Central Experimental Farm

The Central Experimental Farm (CEF) is an agricultural facility, working farm, and research centre of the Research Branch of Agriculture and Agri-Food Canada. As the name indicates, this farm is centrally located in and completely surrounded by the City of Ottawa, Ontario, Canada. The whole farm is a National Historic Site and most buildings are protected and preserved as heritage buildings. It has an area of 4 square kilometres. The CEF original intent was to perform scientific research for improvement in agricultural methods and crops. While such research is still being conducted, the park-like atmosphere of the CEF has become an important place of recreation and education for the residents of Ottawa. Furthermore, over the years several other departments and agencies have encroached onto the CEF property, such as Natural Resources Canada, National Defence (HMCS Carleton on Dow's Lake), and the Ottawa Civic Hospital (helicopter pad). The CEF is bordered by the Rideau Canal (a National Historic Site as well) to the east, by Baseline Road to the south, by Merivale and Fisher Roads to the west, and Carling Avenue to the north. Features of interest on the CEF site are:
  • Dominion Observatory
  • Canada Agriculture Museum
  • Dominion Arboretum
  • Ornamental Gardens, consisting of:
  • the perennial collection
  • the rock garden
  • the rose garden
  • the annuals garden
  • the Macoun Memorial Garden
  • the hedge collection
Central Experimental Farm National Historic Site of Canada Central Experimental Farm Country Canada Province Ontario Municipality Ottawa Administrative body Agriculture and Agri-Food Canada Year built 1886 Website Official website
  • Fletcher Wildlife Garden
Notable office and research buildings on the CEF are:
  • Sir John Carling Building
  • Eastern Cereal and Oilseed Research Centre (ECORC)/ K.W. Neatby Building
  • Skyline Building, 1341 Baseline Road.
  • The Canadian 4-H Council and Canadian 4-H Foundation

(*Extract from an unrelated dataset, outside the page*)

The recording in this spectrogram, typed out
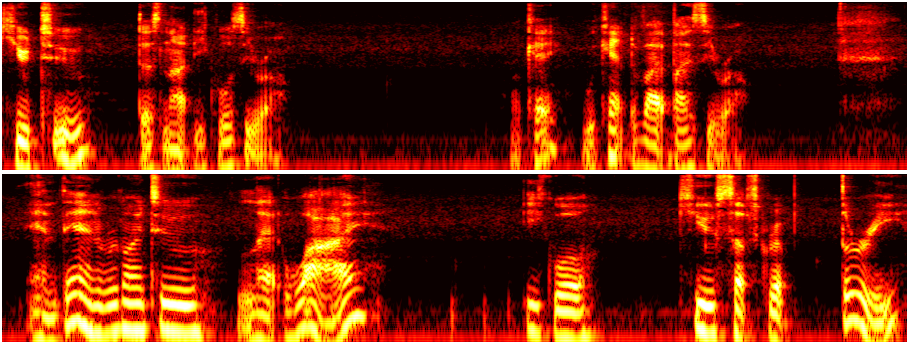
q2 does not equal 0. Okay, we can't divide by 0. And then we're going to let y equal q subscript 3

The Victorian era was a time of great interest in the advancement of natural sciences and many nations built zoos, observatories, botanical gardens, and experimental farms. Canada followed suit and as the result of lobbying by John Carling, the Minister of Agriculture, and William E. Saunders, the first director of the research branch, the "Act Respecting Experimental Stations" came into force in 1886. The CEF started out with 188 hectares, chosen because of their proximity to Parliament Hill but (at that time) outside the city. Over the next few years the site was prepared by improving the land, building the facilities, and planting the Arboretum and forest belt. Early research projects focussed only on entomology, botany, and horticulture. In 1889, livestock was introduced to the CEF. Over the years the scope of research grew and changed, prompting a need to increase the farm's lands and buildings. The Horticulturalist's house and staff residences were removed by the 1930s (they were no longer needed since the city had grown around the farm), the forest belt gradually disappeared, and new larger centralized facilities were built, starting with the Saunders Building in 1935, followed by the Neatby Building, Geophysical Lab, Laboratory Services Building, and the Carling Building. In 1983, the agricultural museum was created in the former Dairy Barn. The CEF was designated as a National Historic Site in 1998. In 2003, Public Works and Government Services Canada bought the Skyline office complex on the corner of Merivale and Baseline Roads from Nortel Networks. The complex has been renamed to "NHCAP" (= National Headquarters Complex for the Agriculture Portfolio). The head offices of Agriculture and Agri-Food Canada have been relocated from the Sir John Carling Building to this facility.

Building Activity

  • updated a digital reference
    about 6 years ago via Annotator
  • updated a digital reference
    about 6 years ago via OpenBuildings.com